def triangle(freq_hz: float, time_s: float):
cycle = time_s*freq_hz
cycle_off = cycle - math.floor(cycle)
return (
# [0, 0.25] map to [0, 1]
cycle_off*4 if cycle_off <= 0.25
# [0.25, 0.75] map to [1, -1]
# -0.5: [-0.25, 0.25]
# neg: [0.25, -0.25]
# *4: [1, -1]
else (cycle_off-0.5)*-4 if cycle_off <= 0.75
# [0.75, 1] map to [-1, 0]
# 1-: [0.25, 0]
# neg: [-0.25, 0]
# *4: [-1, 0]
else (1-cycle_off)*-4
)

def sawtooth_rising(freq_hz: float, time_s: float):
cycle = time_s*freq_hz
cycle_off = cycle - math.floor(cycle)
return cycle_off*2-1

def sawtooth_falling(freq_hz: float, time_s: float):
cycle = time_s*freq_hz
cycle_off = cycle - math.floor(cycle)
return (1-cycle_off)*2-1

def noise(freq_hz: float, time_s: float):
# NOTE: we don't use freq_hz or time_s here because it's just noise
return random.random()*2-1

## Combining the voices, revisited

In the code above I wrote:

class Channel:
# ...
def sample(self, abs_t_s: float) -> float:
# NOTE: the reason why i do this will be explained later.
current_sounding_freq_len = len([i for i in self.current_sounding_freq.values() if i.kind is ChannelEventKind.NOTE_ON])
# current_sounding_freq_len = len(self.current_sounding_freq)

I was adding and testing out new kinds of oscillators when this happened. replace the code above with this:

# ...
def sample(self, abs_t_s: float) -> float:
# current_sounding_freq_len = len([i for i in self.current_sounding_freq.values() if i.kind is ChannelEventKind.NOTE_ON])
current_sounding_freq_len = len(self.current_sounding_freq)

...and change the channel's oscillator to square wave:

CHANNEL_LIST = [
]

The generated result, when opened in Audacity[5], looks like this:
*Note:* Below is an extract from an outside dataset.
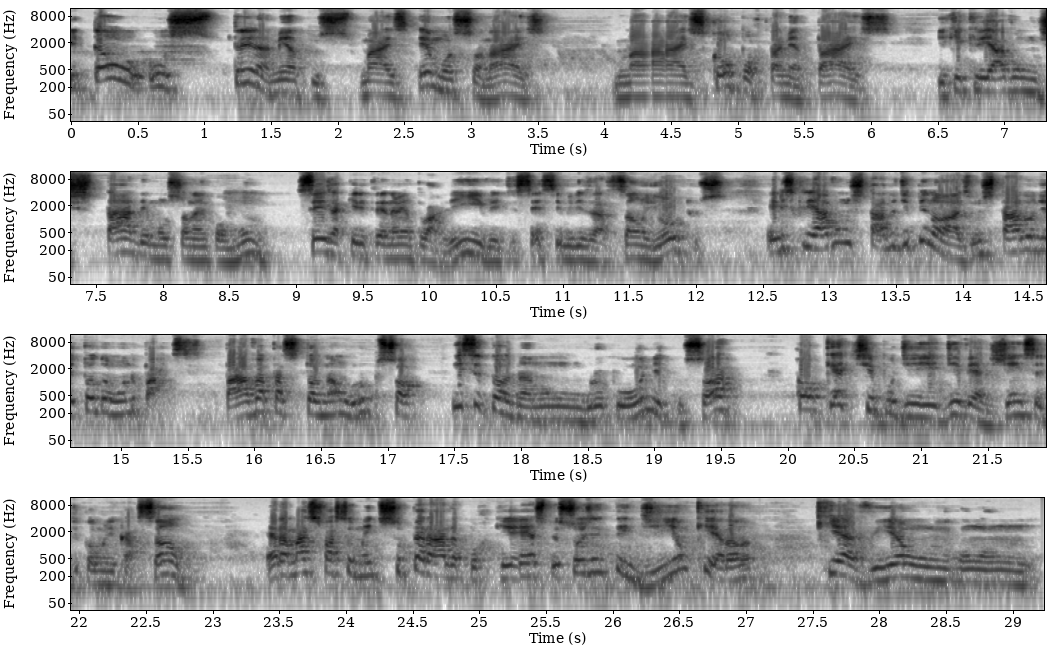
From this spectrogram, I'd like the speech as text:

You can see among the four red rectangles I draw, the wave in the last 3 does not have a correct shape; with the envelope setup, it should look like the one in the first rectangle.

The problem, I think, is in the way I handle sampling multiple voices at once. In the code of sample, I decided that raw_note_factor should have the value of 1/len(self.current_sounding_freq), which adds too much weight to the voices that's already released and adds too little weight to the voices that's still pressed. The idea I use to correct this is to first disregard the voices that's already released and only adds their value as an addendum afterwards (the code above only removes the notes after their release stage ended; those voices which is already NOTE_OFF but still in the release stage would still remain in self.current_sounding_freq). This is probably not the correct way, but at least it's more natural now:
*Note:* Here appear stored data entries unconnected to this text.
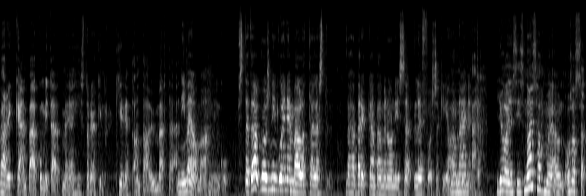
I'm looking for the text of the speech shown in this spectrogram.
värikkäämpää kuin mitä meidän historiakin kirjat antaa ymmärtää. Että, Nimenomaan. Niin kuin, Tätä voisi niin kuin enemmän olla tällaista vähän värikkäämpää menoa niissä leffoissakin ihan no hyvin, näinpä. Että... Joo, ja siis naishahmoja on osassa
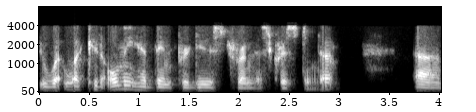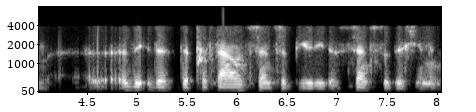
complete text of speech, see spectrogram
what, what could only have been produced from this Christendom, um, the, the the profound sense of beauty, the sense of the human,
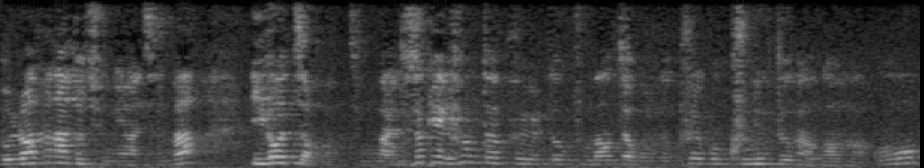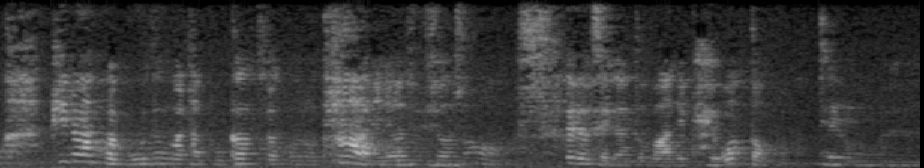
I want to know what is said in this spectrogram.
물론 하나도 중요하지만 이것저것 정말 음. 수기로 손도 풀고 분막적으로도 풀고 근육도 강화하고 필요한 걸 모든 걸 다 복합적으로 다 알려주셔서 그래서 제가 또 많이 배웠던 것 같아요. 네.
## Demo code

The code for this blog post can be found here. I'll add the "front-end" for all this later...

[1] Which Easley Blackwood had also used in his compositions, with videos made by the same guy, here and here respectively; you can notice that they sound just like normal western classical music but a little "out of tune".
[2] Not all 15-TET music sounds jarring though; Fifteen by Sevish sounds just as good as any "normal" electronic music. Its sound might come to you as "oriental" because according to the video's description it uses basically the same scale as Slendro from Indonesian gamelan music.
[3] Absolute fantastic use of Hammond organ. If you never listened to any black gospel music that uses Hammond organ, you should. One video of gospel organ in use that I really like is recorded in a COGIC worship service, when the big chords crashes in like curtains of blessings that washes over your entire being... while I am definitely not a Christian and not agreeing with COGIC's idea about a lot of stuff, you can't deny it's genuinely good music. I still come back to this video every now and then. Really good stuff. By the way Hammond organ allows you to modify the timbre of the instrument on the fly using the drawbars, which is very cool.
[4] Basically there are two ways to make a chord sounds big: double voicing and open position which theoretically does not add much tension, and upper extensions which adds extra tension. In the context of jazz you can actually uses any notes to a chord, but you have to handle it with extra care afterwards.
[5] I use DarkAudacity in the screenshot. I switched to DarkAudacity because there was a change in Audacity which makes it a possible spyware.